A federal jury found former Minnesota Viking Stu Voigt guilty of bank fraud late Friday and found his business partner guilty on all but one of nearly a dozen fraud charges in connection with a scheme prosecutors say bilked investors out of millions of dollars.
Jurors reached a verdict Friday evening after 2½ days of deliberating in U.S. District Court in Minneapolis.
Voigt’s business partner, Jeffrey Gardner, was accused of using money invested in his Hennessey Financial LLC to pay off prior investors and other debts instead of financing real estate projects. Voigt was accused of defrauding a Bloomington bank while serving as its chairman by failing to disclose debts Gardner owed him when Gardner applied for a line of credit.
Voigt was on trial for two counts of bank fraud, and was found not guilty on one of them. Gardner faced multiple charges of mail fraud, conspiracy to commit mail fraud, making false statements on a loan application and bank fraud. Jurors found him not guilty on one of the false-statement charges.
U.S. District Judge Patrick Schiltz will sentence the men at a later date. The bank fraud charge carries a maximum sentence of 30 years in federal prison.
As his business failed, prosecutors said, Gardner continued to paint a rosy picture to potential clients.
One investor was a 90-year-old man who still works part-time at a movie theater because he lost his life savings in Hennessey Financial.
Prosecutors said that money instead helped cover costs of a settlement with Gardner’s ex-wife.
During closing arguments on Tuesday, Assistant U.S. Attorney Robert Lewis told jurors that, despite all the details they heard over six days of trial, the case “boils down to simple fraud.”
Lewis said Gardner stripped Hennessey of its remaining viable assets before it collapsed, depriving its creditors of collateral, and moved the healthy assets to a new company Gardner called “Jeff-What Me Worry?” Lewis said Gardner never told investors that Hennessey Financial was in a hopeless state, nor did he disclose that a hedge fund set up to finance the business planned to foreclose on it in early 2008. “The alternative is just to stop and tell [the investors],” Lewis said.

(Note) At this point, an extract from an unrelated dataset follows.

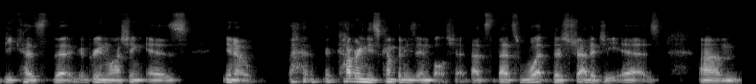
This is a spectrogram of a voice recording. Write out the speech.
because the greenwashing is, you know, covering these companies in bullshit. That's that's what their strategy is um,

James Ostgard, Gardner’s attorney, called the case far more complicated. Gardner and his investors were casualties of the housing market crash, he said.
“Why would a guy who spent 30 years … working himself up from nothing, why would he then spend five years scheming to defraud his family, his childhood friends, his cherished benefactor, First Commercial Bank, for that matter, so he could give it all to [a hedge fund]?”
Ostgard said Tuesday. “That has to be the dumbest scheme to defraud I’ve ever heard.”
Lewis said Voigt and Gardner defrauded First Commercial Bank in Bloomington, where Voigt was chairman, when they didn’t disclose that Gardner owed Voigt $4.5 million as he applied for a line of credit that the bank approved.
Andrew Birrell, one of Voigt’s two attorneys, told jurors that Voigt acted in good faith and with no intent to defraud anyone. He said a document from Gardner’s presentation to the bank included a note that Gardner’s statement didn’t include liabilities of $12 million.
He asked why Voigt, “the guy with the biggest share in the bank,” would defraud it.
“It’s appalling that he is even here,” Birrell said. “He’s faced this matter with a great deal of courage.”
Federal prosecutors brought the charges against Voigt last April, less than a year after he settled a lawsuit brought in 2011 by former teammate Ron Yary. Yary, who starred with Voigt on ’70s-era Vikings teams that went to three Super Bowls, maintained that Voigt conned him and three others out of $1 million.
Longtime pro wrestling announcer Ken Resnick, who once called Voigt a friend, was also part of that suit, along with his late mother.
Resnick said news of the verdict left him emotional.
“I wish more of the 36 counts Stu Voigt was originally facing had carried through to trial, but it’s gratifying to know that the jury saw through the defense his attorneys tried to put forth,” Resnick said. “I hope they’ll be going to prison, because that’s where they belong.”
Stephen Montemayor 612-673-1755